The Applied Economics Department of the UGR draws up the socioeconomic and environmental analysis of the new water purification technology

Water supply is one of the main concerns in the population settlements.

There are many reasons, amongst other, the following:

  • Water is the fundamental basis for social and economic development
  • The different types of demand are increasing that is creating a conflict between different freshwater uses.
  • The urban areas are changing as it is expected that by 2030 60 % of the world population will live in cities, generating small towns and larger cities and by 2050 population living in urban areas is expected to increase reaching 66%.
  • In the general context of climate change, water is considered a vulnerable resource
  • The energy dependence of the water cycle is high and therefore lead to high cost and environmental impacts
  • Pollution of the groundwater that is the main source of freshwater supply is increasing and therefore increases the scarcity of the resource.

Therefore, it is a complex problem that can be approached from multiple perspectives but, if it is taken in isolation, the solution will be partial.It is possible to create a system that is economically profitable but that generates a large amount of greenhouse gases that deepen one of the water problems, giving rise to a vicious circle.

A key aspect in the socioeconomic context is that the rural areas are less and less inhabited and this generates problems of viability in the water cycle especially economic.
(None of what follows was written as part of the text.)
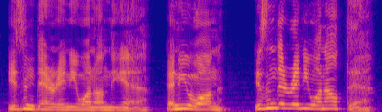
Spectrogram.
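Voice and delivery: high, mounting cry for anyone; frantic last radio call; desperate plea. Acted.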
On the contrary, cities are increasingly inhabited generating an issue on water resources. The new water purification technology, such as that presented in the ECOGRANULARWATER project, must be able to adapt to these circumstances.

Transferability is one of the basic pillars of this LIFE project and Torre Cardela is a good example of the municipalities of Spain, where 62% have less than 1000 inhabitants.

So, if the solution adopted for Torre Cardela responds to the socioeconomic and environmental issues and water quality that are required for this type of population, this will be a model to be introduced in the rest of the municipalities.

To take these aspects into consideration and address them from a holistic point of view, several complementary analysis methodologies have been chosen.

Firstly a fieldwork will be done in order to know how the citizens evaluate the water supply service. To this end, a questionnaire has been designed to collect information on the satisfaction of the population with the current water service, know the evaluation that citizens have towards the supply service, applying contingent valuation methods.

Secondly, an economic and financial analysis of the new plant will be carried out through the Cost Benefit Analysis. This technique will make it possible to determine the financial viability of each of the proposals.

Finally, in the environmental aspect, an analysis of the life cycle of both the current and the new plant will be carried out in order to compare both technologies. For this analysis, and based on the research carried out, the two scenarios to be compared have been defined, the Objective and Scope, having selected a “Gate to Gate” as system limits so that it can be compared with other plants in other locations and the analysis of the Life Cycle inventory has been carried out. In the coming dates we will proceed to perform a simulation with SimaPro 8 software.

In summary, methodologies of socioeconomic and environmental analysis and their combination will be applied to address a problem that is polyhedral and thus be able to shed light on what is the degree of adjustment of the new technology proposed to this problem. The initial explorations are promising both in environmental and economic aspects but we will have to wait until the operational phase of the new plant to obtain accurate data.